If you are a long time tech enthusiast like me, you too are probably aware of the heights and success Research in Motion, popularly known as RIM, has seen since it’s inception in 1984. RIM has not been a one hit wonder. It was a revolutionary innovator at one time – whether we talk about QWERTY keyboards, secure mail via data-servers, instant messaging, or of course enterprise solutions like no other, which a small start up to a huge defense institution like Pentagon both have used at sometime or the other.
But, of late RIM’s condition has not been all that great – they are reporting operational losses, their phones aren’t selling well – their tablet was a bummer. They have started laying off employees and the pressure on them is very evident, so much so it has reached the stage of perform or perish!
Thorsten Heins, RIM’s CEO and someone who I and my editors respect greatly, has a task at hand; a task which if he pulls of it won’t be short of a miracle – that task it to save the sinking ship – the sinking ship is his company – Research in Motion. Thorsten, since his takeover as CEO back in January, has been one aggressive CEO, in a good way. RIM has come out with around 6 new BlackBerry phones since then, which work and look great, RIM also realized that PlayBook would not make any substantial gains in it’s current shape – then came the fire sale and OS update, which did help RIM sell millions of PlayBooks even it that only was a move to clear inventory and avoid any losses. RIM also held a mega-event to which even we were invited in Orlando, Florida unveiling the BlackBerry 10 OS – which certainly looked promising and perhaps is the only thing that can save RIM.
In June 2011, the company announced its prediction that Q1 2011 revenue will drop for the first time in nine years – this is where the fall of the Canadian giant began! The market followed, with RIM stock falling to its lowest point since 2006 – which has been on a free fall ever since. From June 2008 to June 2011, RIM’s shareholders lost almost $70 billion, or 82 percent, as the company’s market capitalization dropped from $83 billion to $13.6 billion – a drop so significant that it has never been seen before in the telecom market!
In July 2011, the company cut 2,000 jobs, the biggest lay-off in its history. The lay-off reduced the workforce by around 11%, from 19,000 employees to 17,000. In the fourth quarter of fiscal year 2011 – 2012 RIM shipped 11.1 million BlackBerry smartphones, fell 21 percent from the previous quarter and it was the first decline in the quarter covering Christmas since 2006. For its fourth quarter, RIM announced a net loss of $125 million. RIM recently announced that it will be further cutting down 2,000 jobs worldwide – and this number could go up to 6,000 – RIM’s current workforce is around 16,000 people – these job cuts come as a very bold move, but Heins being the CEO he is, knows what he is doing.

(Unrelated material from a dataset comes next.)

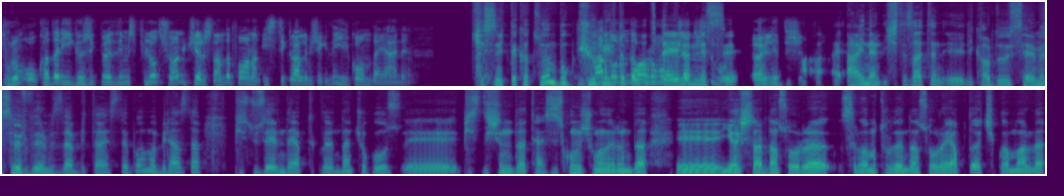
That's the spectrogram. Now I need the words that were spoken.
durum o kadar iyi gözükmüyor dediğimiz pilot şu an 3 yarıştan da puan aldı. İstikrarlı bir şekilde ilk onda yani. Kesinlikle katılıyorum. Bu Q1'de bu hafta eğlenmesi. Bu. Öyle düşün. A- aynen işte zaten e, Ricardo'yu sevme sebeplerimizden bir tanesi de bu ama biraz da pist üzerinde yaptıklarından çok Oğuz e, pist dışında telsiz konuşmalarında e, yarışlardan sonra sıralama turlarından sonra yaptığı açıklamalarla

The main reasons behind RIM’s sharp decline can be attributed to lack of innovation and a stale bunch of devices thanks to their lazy R&D department – they did not keep up with Apple’s iOS or Google’s Android – they paid a price, so much so that the company is on the verge of a possible sellout!
We recently heard rumors that RIM might be split into two divisions namely – hardware and enterprise and then the hardware division, which is the loss making one can be sold off! I concur with this idea – if I were Heins what I would do is wait for BlackBerry 10 products to go on sale, depending on the feedback take the next step, split RIM into RIM and BlackBerry – RIM handling enterprise and BlackBerry being the hardware manufacturer – there are many buyers out there looking to pick up a hardware company for cheap – Microsoft, Amazon and Facebook to name a few. Depending on the success of BlackBerry 10 RIM should continue to hold licensing rights of the same and should license it out to every manufacturer. Along with that they should also work on IM and email solutions for all platforms based on transactional and one time license fee by the operator and vendor respectively. These ideas have been rumored since long, RIM infact has even hired equity consultants such as JP Morgan to help RIM restructure or find a good way to dispose themselves off!
If RIM manages to pull this one off, it will be one comeback which will go down in the history books as well as business management lessons at business schools around the world. I do believe that RIM does have what it takes to deliver one last punch, if it’s a hit – good, if it’s a miss – it will be a sad end to an unmatched legacy of Research in Motion and BlackBerry.
All I can say is that the next few months are very crucial and critical for RIM with the launch of BB10 devices sometime in September – that will make the future for the company crystal clear. As a RIM fan and a long term BlackBerry user myself, I do hope that they manage to pull through.
Good luck Mr. Heins!